Have traffic validated by a third-party
With advertisers becoming increasingly concerned about ad fraud, publishers should ensure that they are on top of the threat posed by invalid traffic.
For maximum ad revenue for everyone involved, publishers should constantly be monitoring their traffic sources and using the above methods to filter IVT.
Is your site struggling with invalid traffic, bots, and ad fraud?
Contact our friendly team at Publift to learn more about protecting your reputation and revenue today.
How can a website detect and block invalid traffic?
Detecting and blocking invalid traffic by Google Analytics:
Following are the factors that help in detecting Google Analytics:
Decreased Session Duration
Increased Number of Pageviews
Increased Number of Pages per Session
Visibly Increased or Decreased Bounce Rate
Decreased Page Load Speed
Google Analytics makes it easy to block invalid traffic. To do so, you can follow the following steps:
Go to your Google Analytics account and click on the "Admin" button.
Go to the "View" tab and click on "View Settings."

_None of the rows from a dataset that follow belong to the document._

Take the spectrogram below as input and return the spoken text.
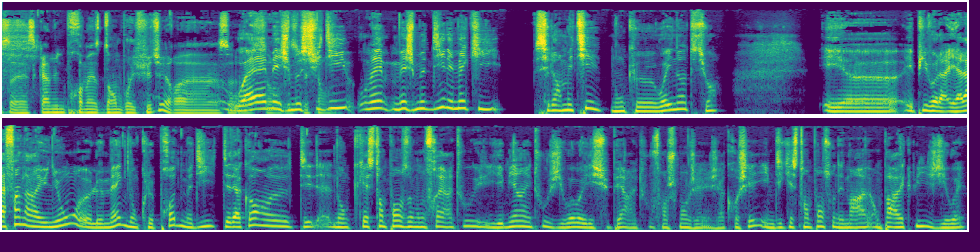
c'est quand même une promesse d'embrouille future. euh, ouais, mais je me suis dit, mais je me dis, les mecs, ils- c'est leur métier, donc euh, why not, tu vois? Et, euh, et puis voilà. Et à la fin de la réunion, euh, le mec, donc le prod, me dit, t'es d'accord euh, Donc qu'est-ce que t'en penses de mon frère et tout? Il est bien et tout. Je dis ouais, ouais, il est super et tout. Franchement, j'ai accroché. Il me dit qu'est-ce que t'en penses? On démarre, on part avec lui? Je dis ouais,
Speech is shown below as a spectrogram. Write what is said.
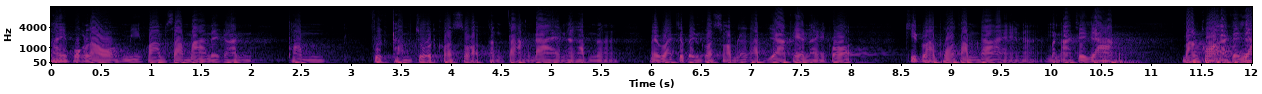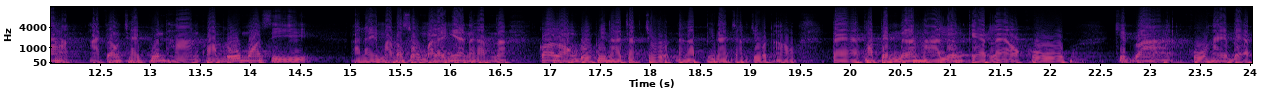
ให้พวกเรามีความสามารถในการทำฝึกทำโจทย์ข้อสอบต่างๆ ได้นะครับนะไม่ว่าจะเป็นข้อสอบระดับยากแค่ไหนก็คิดว่าพอทำได้นะ มันอาจจะยาก บางข้ออาจจะยากอาจจะต้องใช้พื้นฐานความรู้ม .4 อะไรมาผสมอะไรเงี้ยนะครับนะก็ลองดูพิจารณาจากโจทย์นะครับพิจารณาจากโจทย์เอา แต่ถ้าเป็นเนื้อหาเรื่องแก๊สแล้วครูคิดว่าครูให้แบบ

Find the "Bot Filtering" option and click the checkbox if it’s not checked.
Save the settings.
This way you can filter bot traffic using Google Analytics. Apart from GA, you can follow the below methods as well:
Manually Block Invalid IP Addresses
Use Bot Management Solution
Use a Web Application Firewall (WAF)
Use WordPress Plugins
Use IAB Bot lists
How does AdSense detect invalid clicks?
Every click on an ad is examined by Google. Google has sophisticated systems to identify valid clicks and impressions. If an invalid click is identified, Google removes it from reports and payments. There are several methods that Adsense uses to detect invalid clicks:
Visitors with several click ads
It is good to receive one or two clicks from different individuals, but when you are getting 10+ ad clicks from a single person, Google starts taking that into consideration and monitoring your account.
Many site visitors from a sole IP address
If a single IP address is being used to click on a particular ad, Google Algorithm easily detects such activities.
Many visits from the same referrer
Google AdSense keeps a proper check of organic visitors coming via Bing, Yahoo, Google, or any other. If there are many visits from the same referrer, Google considers it as spam.
Visits & clicks from your IP address
If the site traffic and clicks originate from your very own IP address, Adsense do not consider it and mark them as fraudulent clicks.